I was given strong antibiotics because I struggled walking. It felt like I was walking with a tennis ball between my legs, the inflammation was so bad. My consultant examined me and said: “You’ve got a hole where you shouldn’t have a hole, just above your clitoris.”
It was a fistula. It was terribly sore and the antibiotics were very strong.
I had to be on the medication back-to-back as further infections would develop as soon as I finished each dose. Then I realised I had another fistula further back, near where the exit point had been for my anus.
Eventually, after much toing and froing with different consultants, I was told that I might have vaginal Crohn’s, which is where the disease has communicated itself into tissue my colon had been attached to. Luckily, it was in the early stage as I was told if it’s left too long you can start to develop ulcers as tissue breaks down.
I was referred for a second opinion and they said, “I won’t call it vaginal Crohn’s because you’ve got fistulas in more than one location. I’ll call it Ectopic Crohn’s as it is occurring outside of the intestinal tract.”
I’m now on adalimumab injections and there has been an improvement, but the infections and bleeding are still happening. I think the most important thing is for people not to ignore any symptoms – just because they are not in the place where they usually are doesn’t mean it isn’t connected to your Crohn’s.

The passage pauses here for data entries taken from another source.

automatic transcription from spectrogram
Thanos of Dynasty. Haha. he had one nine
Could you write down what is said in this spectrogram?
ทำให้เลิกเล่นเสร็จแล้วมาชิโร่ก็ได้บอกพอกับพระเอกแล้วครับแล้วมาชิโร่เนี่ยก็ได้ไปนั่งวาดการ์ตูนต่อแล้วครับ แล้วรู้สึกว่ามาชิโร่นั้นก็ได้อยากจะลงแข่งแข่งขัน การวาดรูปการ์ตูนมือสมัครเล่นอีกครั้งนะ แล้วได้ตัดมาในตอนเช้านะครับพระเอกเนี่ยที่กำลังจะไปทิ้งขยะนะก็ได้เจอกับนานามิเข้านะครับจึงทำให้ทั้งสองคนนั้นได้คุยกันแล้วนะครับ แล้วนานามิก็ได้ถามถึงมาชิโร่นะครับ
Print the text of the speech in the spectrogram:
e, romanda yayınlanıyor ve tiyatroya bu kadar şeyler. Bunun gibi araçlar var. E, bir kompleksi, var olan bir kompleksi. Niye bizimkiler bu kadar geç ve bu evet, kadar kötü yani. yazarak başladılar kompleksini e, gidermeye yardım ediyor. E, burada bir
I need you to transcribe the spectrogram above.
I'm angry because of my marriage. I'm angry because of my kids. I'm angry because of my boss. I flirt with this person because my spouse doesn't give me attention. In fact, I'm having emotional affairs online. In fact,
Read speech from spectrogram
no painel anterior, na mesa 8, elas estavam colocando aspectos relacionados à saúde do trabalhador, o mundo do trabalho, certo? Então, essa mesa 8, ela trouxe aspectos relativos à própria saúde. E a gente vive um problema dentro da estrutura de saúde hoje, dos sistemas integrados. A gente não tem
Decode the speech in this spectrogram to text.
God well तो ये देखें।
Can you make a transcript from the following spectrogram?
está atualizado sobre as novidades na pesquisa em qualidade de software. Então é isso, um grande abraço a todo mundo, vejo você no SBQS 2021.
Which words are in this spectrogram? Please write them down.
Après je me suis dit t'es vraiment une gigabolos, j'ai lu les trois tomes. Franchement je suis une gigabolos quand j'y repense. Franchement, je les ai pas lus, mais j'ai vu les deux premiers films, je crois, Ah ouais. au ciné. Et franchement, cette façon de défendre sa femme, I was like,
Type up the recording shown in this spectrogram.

As we get older our bodies change anyway.
If you have Crohn’s the symptoms you have might not be normal so please pay attention to anything unusual. Listen to what your body’s telling you and don’t let your GP or your consultant dismiss you.
WHAT IS ECTOPIC CROHN'S?

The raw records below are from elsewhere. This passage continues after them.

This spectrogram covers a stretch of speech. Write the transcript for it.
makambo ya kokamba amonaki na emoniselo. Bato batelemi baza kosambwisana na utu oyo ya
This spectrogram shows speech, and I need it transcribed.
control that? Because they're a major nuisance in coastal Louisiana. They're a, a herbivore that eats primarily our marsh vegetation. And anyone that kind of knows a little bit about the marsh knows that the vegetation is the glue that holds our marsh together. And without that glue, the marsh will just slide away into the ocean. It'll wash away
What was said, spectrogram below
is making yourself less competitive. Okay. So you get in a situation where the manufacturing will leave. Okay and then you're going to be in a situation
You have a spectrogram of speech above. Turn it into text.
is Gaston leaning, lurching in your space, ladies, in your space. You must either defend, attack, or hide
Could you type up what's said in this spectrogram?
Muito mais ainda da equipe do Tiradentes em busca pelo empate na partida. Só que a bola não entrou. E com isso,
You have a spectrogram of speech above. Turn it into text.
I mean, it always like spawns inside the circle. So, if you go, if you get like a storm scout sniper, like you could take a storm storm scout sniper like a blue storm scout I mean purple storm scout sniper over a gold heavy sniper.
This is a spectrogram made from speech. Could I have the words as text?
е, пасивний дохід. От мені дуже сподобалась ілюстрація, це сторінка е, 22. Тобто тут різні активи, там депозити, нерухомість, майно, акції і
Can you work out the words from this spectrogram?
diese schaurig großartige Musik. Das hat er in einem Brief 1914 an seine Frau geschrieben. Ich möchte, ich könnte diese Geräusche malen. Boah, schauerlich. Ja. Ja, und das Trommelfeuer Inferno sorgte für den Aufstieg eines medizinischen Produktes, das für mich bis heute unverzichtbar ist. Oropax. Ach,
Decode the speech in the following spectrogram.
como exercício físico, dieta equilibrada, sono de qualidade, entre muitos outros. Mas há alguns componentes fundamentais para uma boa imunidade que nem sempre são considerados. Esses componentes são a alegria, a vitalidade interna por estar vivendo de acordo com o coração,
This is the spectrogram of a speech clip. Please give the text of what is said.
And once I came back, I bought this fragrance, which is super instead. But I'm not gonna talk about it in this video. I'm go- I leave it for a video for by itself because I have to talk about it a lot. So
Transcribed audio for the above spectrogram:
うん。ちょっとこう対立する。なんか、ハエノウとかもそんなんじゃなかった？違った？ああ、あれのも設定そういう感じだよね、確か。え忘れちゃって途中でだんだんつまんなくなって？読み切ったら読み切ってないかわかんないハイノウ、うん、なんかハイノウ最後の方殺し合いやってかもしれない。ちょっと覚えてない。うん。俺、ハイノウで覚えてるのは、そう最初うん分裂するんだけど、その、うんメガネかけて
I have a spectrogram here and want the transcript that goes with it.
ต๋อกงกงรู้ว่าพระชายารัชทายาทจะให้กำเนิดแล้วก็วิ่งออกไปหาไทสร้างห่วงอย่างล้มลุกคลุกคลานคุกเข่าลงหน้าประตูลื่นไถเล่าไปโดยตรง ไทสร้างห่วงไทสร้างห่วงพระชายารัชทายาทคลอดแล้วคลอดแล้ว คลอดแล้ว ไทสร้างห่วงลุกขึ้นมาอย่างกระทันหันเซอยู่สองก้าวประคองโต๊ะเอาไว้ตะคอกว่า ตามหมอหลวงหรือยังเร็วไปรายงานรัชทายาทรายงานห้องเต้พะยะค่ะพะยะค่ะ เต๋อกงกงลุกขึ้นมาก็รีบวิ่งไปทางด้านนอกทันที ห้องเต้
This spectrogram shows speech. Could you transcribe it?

Crohn’s Disease develops in the digestive tract between the mouth and anus. In rare circumstances, it can spread to the vulva or vagina following a fistula in the perineum and/or rectum. This is known as Ectopic Crohn’s as it occurs outside the digestive tract.
I had an oral Crohn’s outbreak in January 2017.
It started out as one or two mouth ulcers and got worse over the course of a week. Eventually I had ulcers all over my lips and tongue. Eating, swallowing liquid, and talking became impossible. I was admitted to hospital and stayed for a week on antibiotics until my symptoms got better.
As I hadn’t been diagnosed with any type of Crohn’s or Colitis, the medical staff treated it as herpes even though I’d never had a single cold sore. After a week it cleared up slightly, so I was able to eat and drink, which was good because my weight had dropped. The hospital wasn’t sure what was happening but I seemed better so I was told I could go home.
It was difficult to eat and drink while I was healing and I’ve still got scars on my lips from then, although I haven’t had ulcers since.
The following month, I went into my local hospital to have a colonoscopy, and that’s when ulcers were found in my colon and I was diagnosed with Ulcerative Colitis. Unfortunately, during that procedure my bowel was perforated, so I had a total colectomy. I spent seven weeks in hospital and my weight dropped even more.
Following my operation, I started to feel a restriction in my throat, making it difficult to swallow.
At first people wouldn't believe there was anything physically wrong and said it was all in my head. It was around June last year that I finally got a diagnosis of Oesophageal Crohn’s after an endoscopy found a stricture that made my throat only 3mm wide, instead of 20mm. I also had ulcers in my oesophagus and was prescribed prednisolone, which helped a bit, and then I moved on to infliximab.
Now, around once a fortnight, I have my throat opened by endoscopic balloon dilation. When my throat is first opened, I can eat normal foods like pizza and the like, but as it closes, I have to eat much softer food with smaller pieces and then liquids until it is opened again.